Do you ever have one of those bad dreams you can't seem to wake up from? And when you do, you can't shake it?
Last night I had one. Actually just moments ago.
I dreamt about a weather catastrophe. Perhaps it was Sandy related, knowing how bad it has affected a large group of people. In this dream we knew something was going to happen. Sirens were going off everywhere and I guess we were advised to just get out and quickly. Everyone was at the airport and lines snaked around to get inside to catch a flight out of there.
Crowds had put distance between me, my husband and Christopher. I called Christopher to stand by me moments before we were inside of the airport and they shut the doors; leaving my husband and others trapped outside.
We watched the outside crowds disperse and the ones of us inside watched in horror as we took off and the ground beneath us had waves come crashing in from the shore. In the dream I was unable to reach anyone for two days to tell them we were okay because my husband had my cellphone.
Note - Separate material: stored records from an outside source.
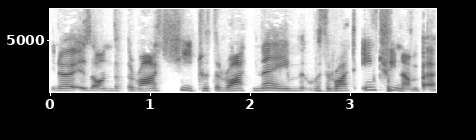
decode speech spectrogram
you know, is on the right sheet with the right name, with the right entry number.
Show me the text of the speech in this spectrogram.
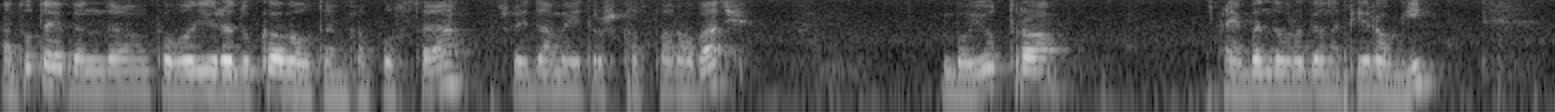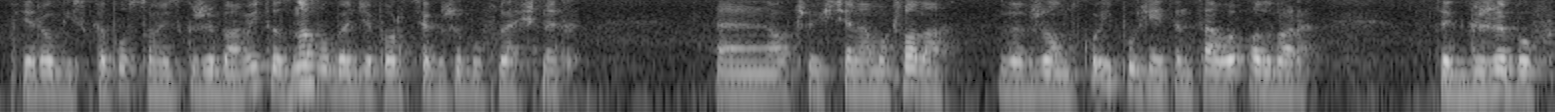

We were reunited with him in two days. Christopher and I arrived to our home in tact. My mom was there and I was mad that I had not been able to reach anyone because I didn't have my cellphone. I didn't know what was going on because I didn't have the internet in my pocket.
Then I really looked at my husband. He was dressed in his cammies. They were leaving. We were suddenly at war. The crazy weather was a result of something undisclosed. I looked at him, embraced him and asked, "Are you coming back?" Christopher was standing in a corner watching us.
I woke up then. In my dream, I said, "Enough of this misery." At 4:41 am, I woke up sad.
In real life, not everyone comes back. In real life when you say goodbye, in your mind you ask, "Are you coming back?" Regardless of their job, every causality you hear on the news , you try not to wonder who that was, but you can't wait to hear from the ones you know.
That casualty was someone's son or daughter, father or mother, husband or wife, brother or sister, uncle or aunt, cousin, neighbor, someone from church or best friend. That loss belongs to someone.
In real life mine came home and without a scar, but not everyones does.
Remembering those military personnel who died or were wounded, serving our country.